Driving play is never a bad thing, but Montreal’s terrific possession numbers never really led to sustained success because of a roster flaw: The Habs lacked scoring talent.
The Canadiens finished 26th overall with a 7.45% shooting percentage at 5-on-5 and that lack of scoring put more pressure on the defense and goaltending to make the chances they did convert stand up. That didn’t happen as Carey Price struggled to a -11.04 GSAx over the regular season.
Part of Price’s struggles seemed to be workload related as the former league MVP played in 58 of Montreal’s 71 games in the regular season, tying him with Connor Hellebuyck for the most appearances in 2019/20. But after a five-month hiatus due to the pandemic we saw the return of “Vintage” Carey Price as he returned to form in The Bubble.
Price posted a +7.92 GSAx in Montreal’s 10 postseason games and carried the Habs to an upset over the Pittsburgh Penguins in the Qualifying Round. Montreal probably deserved to pull off another shocker in Round 1 as the Habs thoroughly outplayed the Flyers but didn’t score enough to get through the series.
Montreal still doesn’t have the game-breaking finisher that you’d think it would need to contend, but the Habs bolstered an already strong group of forwards by signing Tyler Toffoli and trading Max Domi for Josh Anderson. When Domi was on, he was a force but the team is betting that Anderson will give this group the consistent finisher it has sorely lacked.
If Anderson and Toffoli provide even a little bit of scoring oomph, the Habs could have one of the deepest rosters in the league and the ceiling could be pretty high considering middle-six centers Nick Suzuki and Jesperi Kotkaniemi are 21 and 20 years old, respectively.
Things check out on defense, too, as Jeff Petry and Shea Weber give Montreal two No. 1 defensemen and the rest of the unit projects to be fine, too.
That brings us back to Price.

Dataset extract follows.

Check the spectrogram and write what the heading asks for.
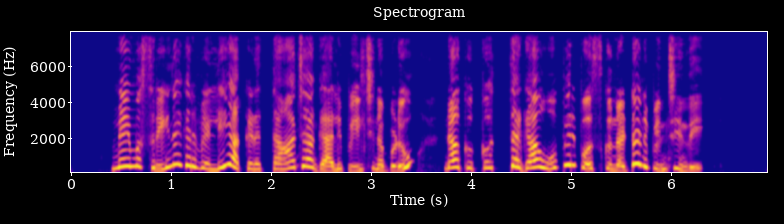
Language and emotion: Telugu, happy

Goalies are always the elephant in the room because of their importance and volatility, but I think there’s reason to be confident that Price will provide the type of netminding needed for this team to compete.
Not only did Price recapture his old form during the postseason, but the Canadiens acquired Jake Allen from the Blues in the offseason and that should take some of the burden off their franchise goalie during a jam-packed regular season. Allen struggled to become a true No. 1 goaltender in St. Louis but he flourished as a back-up to Jordan Binnington in 19/20, posting a +7.03 GSAx in 24 games last season.
The Canadiens should also benefit from playing in the wide-open Canadian Division. You can make a case for, or against, every team in the set outside of Ottawa. As MGM’s Stanley Cup odds show, this division projects to be a royal rumble featuring good-but-flawed teams:
|Toronto Maple Leafs||+1400|
*Odds can often vary wildly depending on the sportsbook. Most other books have Ottawa at 100/1 or longer.
The Maple Leafs will enter the season as the favorite but they are far from perfect and every other contender has serious issues, too. Montreal isn’t a surefire bet to make the playoffs, but I think the Habs have a pretty high ceiling and their depth gives them a bigger margin for error than the other teams in this division. In fact, I think the Canadiens should be the second-favorites in this set behind the Leafs.
Maybe I’m too high on Montreal, but I’m having trouble finding any season-torpedoing weaknesses on this roster.
It looks like the NHL will stick to the intra-divisional playoff format for the first two rounds and that means one of these seven teams will qualify for the Conference Finals. While other longshots will need to topple bigger favorites like Colorado, Vegas or Tampa, this bracket will be up for grabs. Make the tournament and anything can happen.
Jan. 3 Update:
There is a feasible path to success for the Montreal Canadiens in 2021 and that’s all you’re really asking for out of a team in this range. The Habs have already taken some money and have shortened from 50/1 to 30/1 at most places. That said, if you can find Montreal at 40/1 or better I think it’s worth a shot. Otherwise, you could bet the Canadiens to win the division at +650 or just wait to see if the number drifts if the Habs get off to a slow start.